__What needs to be done__
Using the data that follows, output only the lines from the line with "Spectrogram, 10.2 s, 20" up to and including the line with "Mel spectrogram of a recording.", exactly, leaving pictures aside.

__Task inputs__
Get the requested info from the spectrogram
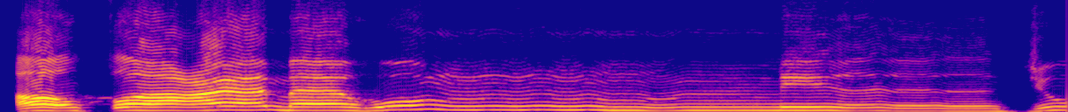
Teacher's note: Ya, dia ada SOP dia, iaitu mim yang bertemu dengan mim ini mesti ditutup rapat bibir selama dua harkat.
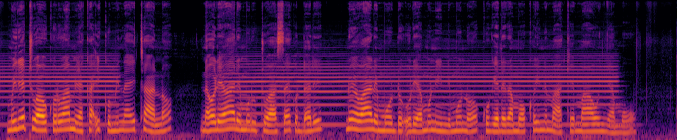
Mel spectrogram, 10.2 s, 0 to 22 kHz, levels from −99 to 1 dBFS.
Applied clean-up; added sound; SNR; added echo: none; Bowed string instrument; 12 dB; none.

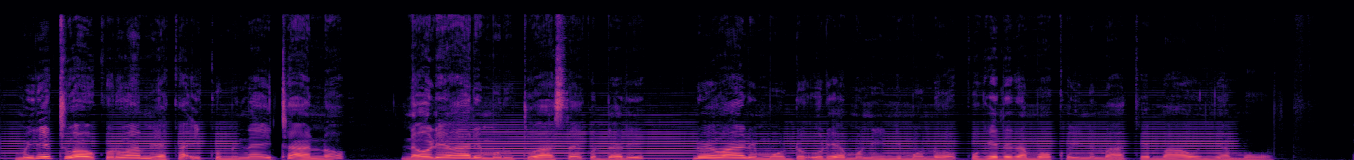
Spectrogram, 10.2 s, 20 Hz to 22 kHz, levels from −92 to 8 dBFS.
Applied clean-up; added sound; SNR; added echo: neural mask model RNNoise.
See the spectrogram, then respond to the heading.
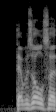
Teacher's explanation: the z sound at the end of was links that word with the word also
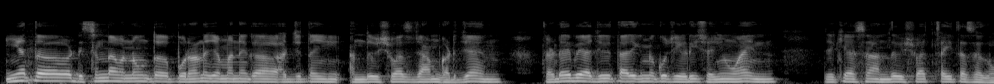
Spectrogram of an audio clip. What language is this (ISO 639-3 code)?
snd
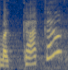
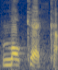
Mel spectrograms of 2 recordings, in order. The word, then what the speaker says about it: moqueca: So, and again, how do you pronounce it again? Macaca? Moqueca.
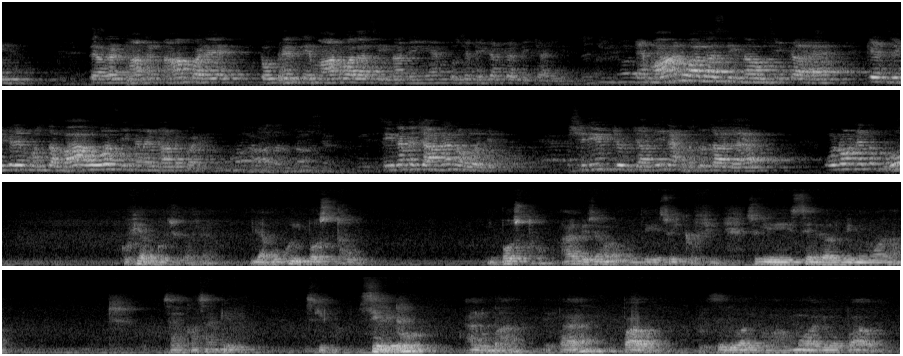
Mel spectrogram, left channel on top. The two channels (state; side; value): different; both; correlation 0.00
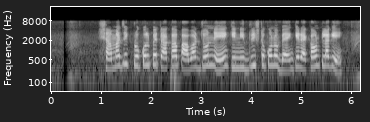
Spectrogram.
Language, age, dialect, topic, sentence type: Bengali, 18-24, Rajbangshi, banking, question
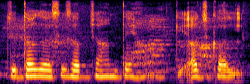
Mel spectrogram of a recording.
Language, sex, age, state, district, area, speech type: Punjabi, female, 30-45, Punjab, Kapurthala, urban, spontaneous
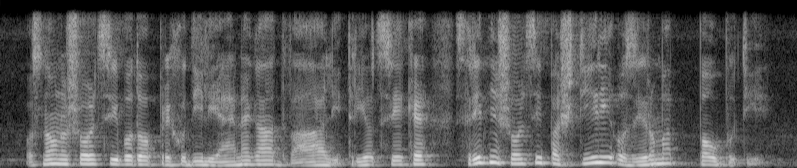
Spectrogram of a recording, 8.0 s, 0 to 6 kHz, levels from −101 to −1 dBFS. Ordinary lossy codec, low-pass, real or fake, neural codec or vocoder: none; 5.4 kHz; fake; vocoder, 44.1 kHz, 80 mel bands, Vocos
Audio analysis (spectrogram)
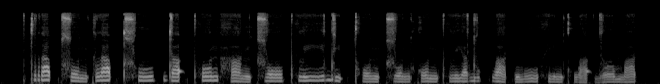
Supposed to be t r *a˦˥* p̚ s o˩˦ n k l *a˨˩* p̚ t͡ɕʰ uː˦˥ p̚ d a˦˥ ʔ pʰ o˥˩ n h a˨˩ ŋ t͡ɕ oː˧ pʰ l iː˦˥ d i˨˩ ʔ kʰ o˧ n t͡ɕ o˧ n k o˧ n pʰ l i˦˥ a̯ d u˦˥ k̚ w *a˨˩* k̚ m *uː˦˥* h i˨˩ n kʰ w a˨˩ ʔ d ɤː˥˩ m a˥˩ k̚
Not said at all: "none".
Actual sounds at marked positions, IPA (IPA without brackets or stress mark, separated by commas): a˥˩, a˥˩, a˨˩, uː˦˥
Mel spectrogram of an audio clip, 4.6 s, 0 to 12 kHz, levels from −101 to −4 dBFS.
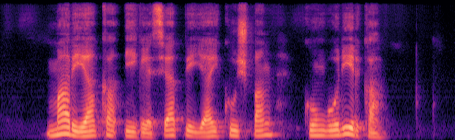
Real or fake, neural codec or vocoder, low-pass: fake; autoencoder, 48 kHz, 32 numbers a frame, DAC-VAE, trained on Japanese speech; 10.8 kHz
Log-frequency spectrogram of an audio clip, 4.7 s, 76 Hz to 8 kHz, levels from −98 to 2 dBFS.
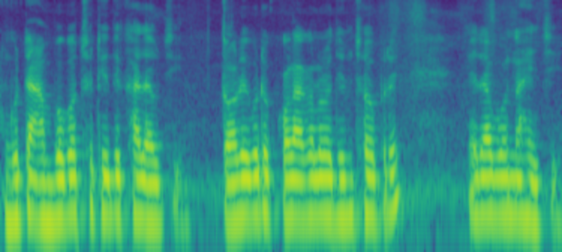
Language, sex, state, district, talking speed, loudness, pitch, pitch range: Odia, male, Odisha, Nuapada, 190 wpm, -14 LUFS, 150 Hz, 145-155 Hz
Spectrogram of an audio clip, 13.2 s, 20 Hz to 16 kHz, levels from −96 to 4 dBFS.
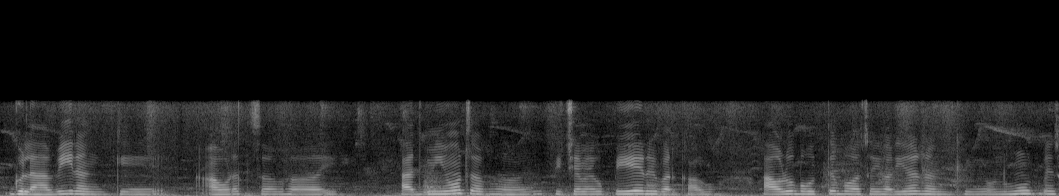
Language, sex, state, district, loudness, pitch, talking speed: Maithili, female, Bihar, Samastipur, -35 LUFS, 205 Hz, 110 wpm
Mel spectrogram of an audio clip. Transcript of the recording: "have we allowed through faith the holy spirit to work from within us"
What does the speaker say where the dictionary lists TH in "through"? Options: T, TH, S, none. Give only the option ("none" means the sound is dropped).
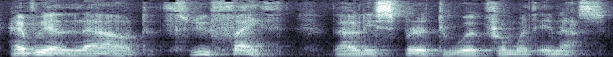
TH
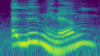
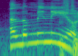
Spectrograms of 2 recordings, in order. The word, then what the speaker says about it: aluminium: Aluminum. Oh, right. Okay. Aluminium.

__Response to this exercise__
Spectrogram, 10.2 s, 20 Hz to 22 kHz, levels from −92 to 8 dBFS.
Applied clean-up; added sound; SNR; added echo: neural mask model RNNoise.
See the spectrogram, then respond to the heading.
Teacher's explanation: the z sound at the end of was links that word with the word also
Spectrogram of an audio clip. What language is this (ISO 639-3 code)?
snd
Mel spectrograms of 2 recordings, in order. The word, then what the speaker says about it: moqueca: So, and again, how do you pronounce it again? Macaca? Moqueca.
Mel spectrogram, left channel on top. The two channels (state; side; value): different; both; correlation 0.00
Spectrogram.
Language, age, dialect, topic, sentence type: Bengali, 18-24, Rajbangshi, banking, question
Mel spectrogram of a recording.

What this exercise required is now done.